Q. How do I elastic-band my shoes and where do I attach them?
A. Elastic-banding of bike shoes is an excellent way to save a little time (and seconds can be crucial) in your race because you can get going quickly rather than fiddling around with your shoes in transition.
There are two methods to try: two-band (both shoes are aligned, ready to accept your feet) and one-band (one shoe is fixed and the other is free, allowing you to scooter the bike before you mount).
First, get hold of some thin elastic bands. Before your race, fix your shoes into the clipless pedals and make sure they are opened up as much as possible.
Set your cranks so that the right-side shoe is at the three o'clock position. If your bike shoes have heel loops, run an elastic band from there and hook it to the front derailleur.
On the left side, run an elastic band from the left shoe's heel loop and hook it to the rear wheel's quick-release lever. When you've attached both, your cranks should be holding level, with the shoes doing the same. When you're leaving first transition, hop onto the saddle and then quickly slide both feet into the shoes.
As you coast, tighten the straps and once you're securely in turn the cranks, which should make the elastic bands snap.
You attach only the right-side shoe. Place the crank at a 12 o'clock position and run an elastic band from the heel loop to the front derailleur. With this method you get on your bike by placing your foot on top of the left shoe, scootering with your right foot to get up to speed.
Swing your right leg over the bike and slip into the banded right-hand shoe. Once in, use your left hand to help hold the left shoe as you get your foot into it. Finally, turn the cranks to snap the band and away you go.
You'll need to practise this before race day. Most importantly, keep your head up and watch where you're going.

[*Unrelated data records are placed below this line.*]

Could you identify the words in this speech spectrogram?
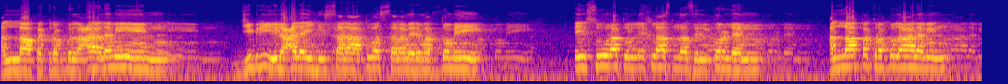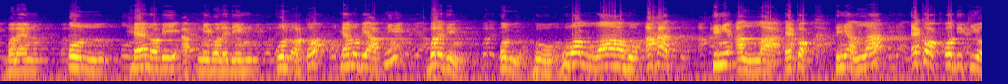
আল্লাহ রব্বুল আলামিন জিবরিল আলাইহিস সালাতু সালামের মাধ্যমে এই সূরাতুল ইখলাস নাযিল করলেন। আল্লাহ পাক রব্বুল আলামিন বলেন, কুল, হে নবী আপনি বলে দিন। কুল অর্থ, হে নবী আপনি বলে দিন। কুল, হু, হুয়াল্লাহু আহাদ। তিনি আল্লাহ একক, তিনি আল্লাহ একক অদ্বিতীয়।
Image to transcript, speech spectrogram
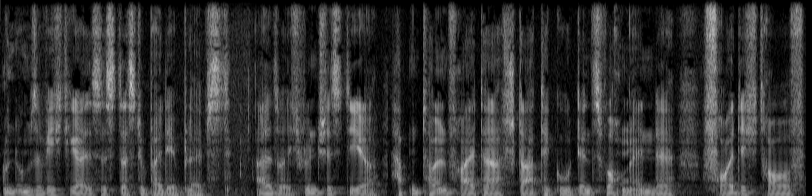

Bryce Dyer is Senior Lecturer in Product Design at Bournemouth University's School of Design, Engineering and Computing, and is a member of the Design Management Institute. He is conducting research into sports technology used by elite athletes. He is a passionate cyclist and triathlete and has competed internationally in his age group in four sports, in events ranging from a 1K track pursuit to Ironman.